Chapter 1: Introduction 1
Chapter 2: A Systemic Regulator for Financial Markets 33
Chapter 3: A New Information Infrastructure for Financial Markets 44
Chapter 4: Regulation of Retirement Savings 53
Chapter 5: Reforming Capital Requirements 67
Chapter 6: Regulation of Executive Compensation in Financial Services 75
Chapter 7: An Expedited Mechanism to Recapitalize Distressed Financial Firms: Regulatory Hybrid Securities 86
Chapter 8: Improving Resolution Options for Systemically Important Financial Institutions 95
Chapter 9: Credit Default Swaps, Clearinghouses, and Exchanges 109
Chapter 10: Prime Brokers, Derivatives Dealers, and Runs 122
Chapter 11: Conclusions 135
List of Contributors 153
Posted January 22, 2014
Posted December 3, 2010

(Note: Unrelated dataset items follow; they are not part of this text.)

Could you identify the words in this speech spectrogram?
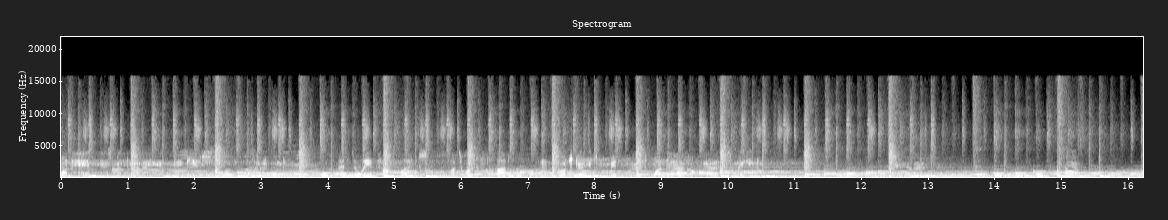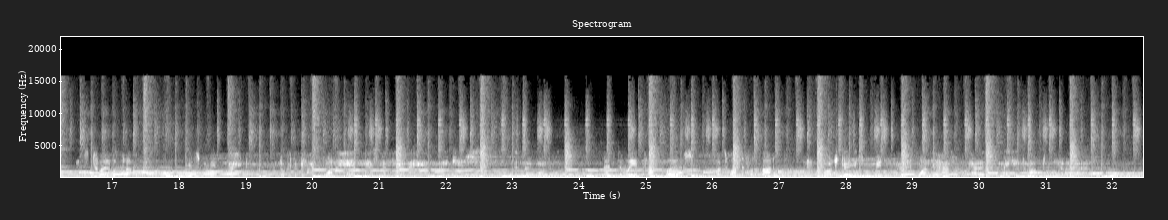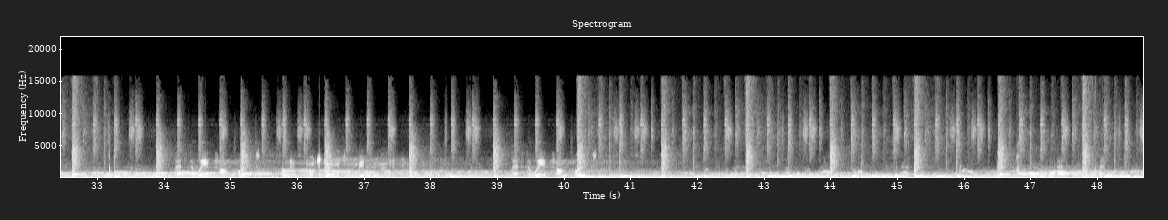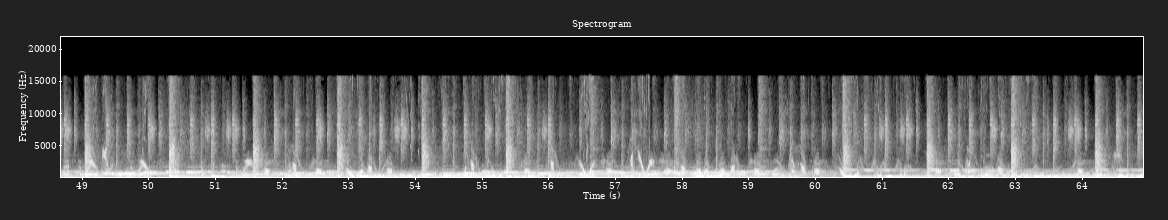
one hand has met the other hand. They kiss. Isn't that wonderful? That's the way it works. What's wonderful about it? Ninotchka, it's midnight. One half of Paris is making You hear that? Hmm. It's 12 o'clock. It's midnight. Look at the clock. One hand. Is making love to the half. That's the way a clock works. Ninotchka, it's midnight. That's the way works. Some, some, some works, some works.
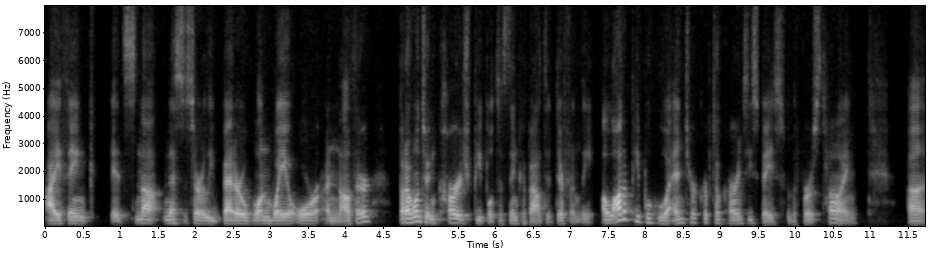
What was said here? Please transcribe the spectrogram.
I think it's not necessarily better one way or another, but I want to encourage people to think about it differently. A lot of people who enter cryptocurrency space for the first time uh,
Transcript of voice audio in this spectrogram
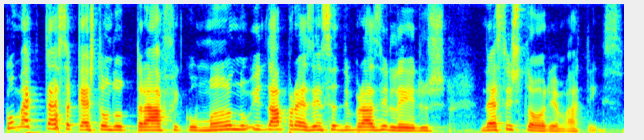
Como é que está essa questão do tráfico humano e da presença de brasileiros nessa história, Martins?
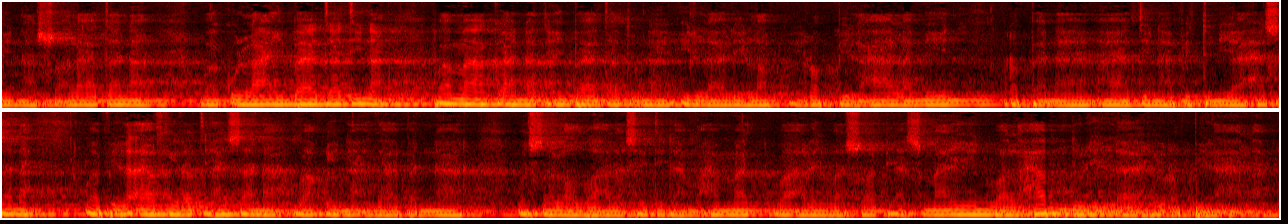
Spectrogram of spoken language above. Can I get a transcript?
منا صلاتنا وكل عبادتنا وما كانت عبادتنا إلا Rabbana atina fid dunya hasanah wa fil akhirati hasanah wa qina adzabannar. Wa sallallahu ala sayyidina Muhammad wa alihi washabihi asma'in walhamdulillahi rabbil alamin.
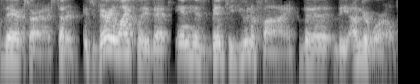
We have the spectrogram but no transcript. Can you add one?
There, sorry, I stuttered. It's very likely that in his bid to unify the the underworld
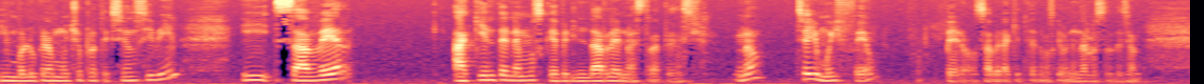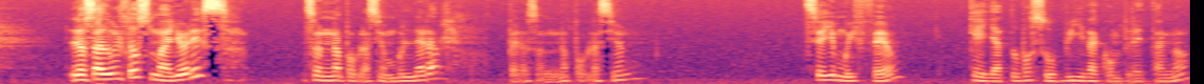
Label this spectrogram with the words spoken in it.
involucra mucho protección civil, y saber a quién tenemos que brindarle nuestra atención, ¿no? Se oye muy feo, pero saber a quién tenemos que brindarle nuestra atención. Los adultos mayores son una población vulnerable, pero son una población, se oye muy feo, que ya tuvo su vida completa, ¿no?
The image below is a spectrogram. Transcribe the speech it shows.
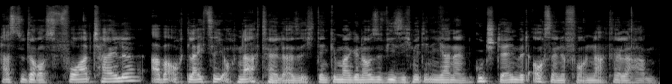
hast du daraus Vorteile, aber auch gleichzeitig auch Nachteile. Also ich denke mal, genauso wie sich mit den Indianern gut stellen, wird auch seine Vor- und Nachteile haben.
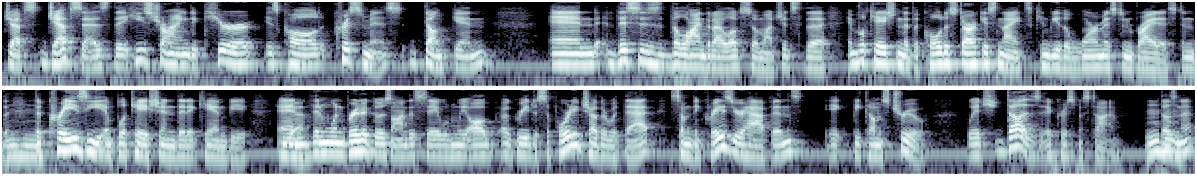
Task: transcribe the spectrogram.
Jeff, Jeff says, that he's trying to cure is called Christmas, Duncan. And this is the line that I love so much. It's the implication that the coldest, darkest nights can be the warmest and brightest, and the, mm-hmm. the crazy implication that it can be. And Yeah. then when Britta goes on to say, when we all agree to support each other with that, something crazier happens, it becomes true, which does at Christmas time, mm-hmm. doesn't it?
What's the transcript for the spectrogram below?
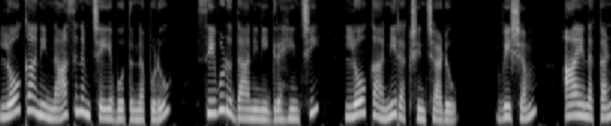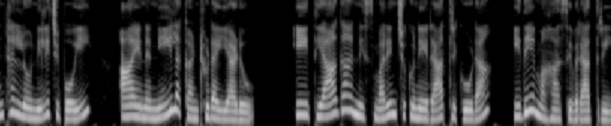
లోకాన్ని నాశనం చేయబోతున్నప్పుడు శివుడు దానిని గ్రహించి లోకాన్ని రక్షించాడు. విషం ఆయన కంఠంలో నిలిచిపోయి ఆయన నీలకంఠుడయ్యాడు. ఈ త్యాగాన్ని స్మరించుకునే రాత్రికూడా ఇదే మహాశివరాత్రి.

This slim volume is named after the isolated New England resort where 15 renowned economists, academics and policy makers met in the fall of 2008 to devise solutions to the "World Financial Crisis." That they convened amid fast-paced, seismic economic events adds to the star-chamber aspects of their collaboration. Still, these éminences grises - all nonpartisan, without commercial sponsorship or political axes to grind - developed their ideas by sharing their expertise. Their recommendations cover reforms in banking, financial products, regulation, compensation, pensions and hedge funds - all the named villains of the last crisis. Why did they issue these ideas? So they could educate political and fiscal leaders - if they would only listen - about possible laws that could help avert or lessen the likelihood and impact of future meltdowns. getAbstract recommends this sound advice to students of and participants in the global economy.Was this review helpful? Yes NoThank you for your feedback. Report this reviewThank you, this review has been flagged.